we knew this card would tolerate PCI-speeds up to to 78MHz.
system ran Windows 2000 with every appearance of stability at 167MHz FSB;
where we took a range of benchmarks. It continued to run calmly up into
the low 170's; but would not run stably at 175MHz FSB. We didn't max out
the VIO &/or vcore settings to press on further.
seems no reason to doubt that a dedicated overclockers' MPX2, with active
cooling, could attempt 200MHz FSB.
performance is without rival among MPX-chipset motherboards, &
is a tribute to Iwill's skill in design, careful selection of quality
components, & quality-control in manufacture.
|'stable' is a
vague & overused term: we have made available for download
encrypted certificates issued through use of 'CPU Stability Test
v5' for some speeds we hold to be 24/7 stable. Interestingly, our
'workstation' system - certified 'stable' at 150MHz, would not
complete the 'Sciencemark_MP' benchmark at this speed - though it
would do so repeatedly at 149FSB/1639MHz. You may have higher - or
lower - standards for stability & will very properly treat our
opinions with care.
|If you overdo
things through the soft-BIOS so the MPX2 will not POST, an

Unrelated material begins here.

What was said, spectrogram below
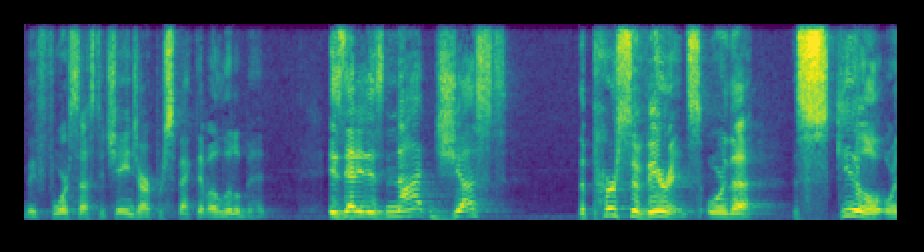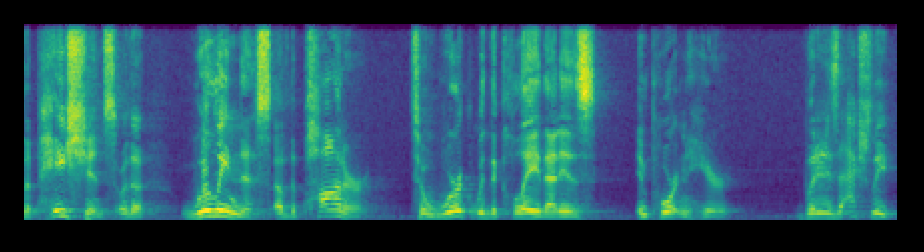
may force us to change our perspective a little bit is that it is not just the perseverance or the, the skill or the patience or the willingness of the potter to work with the clay that is important here, but it is actually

undocumented escape to force standard [133MHz] FSB is to hold down
the 'insert' key while powering-on. This avoids having to clear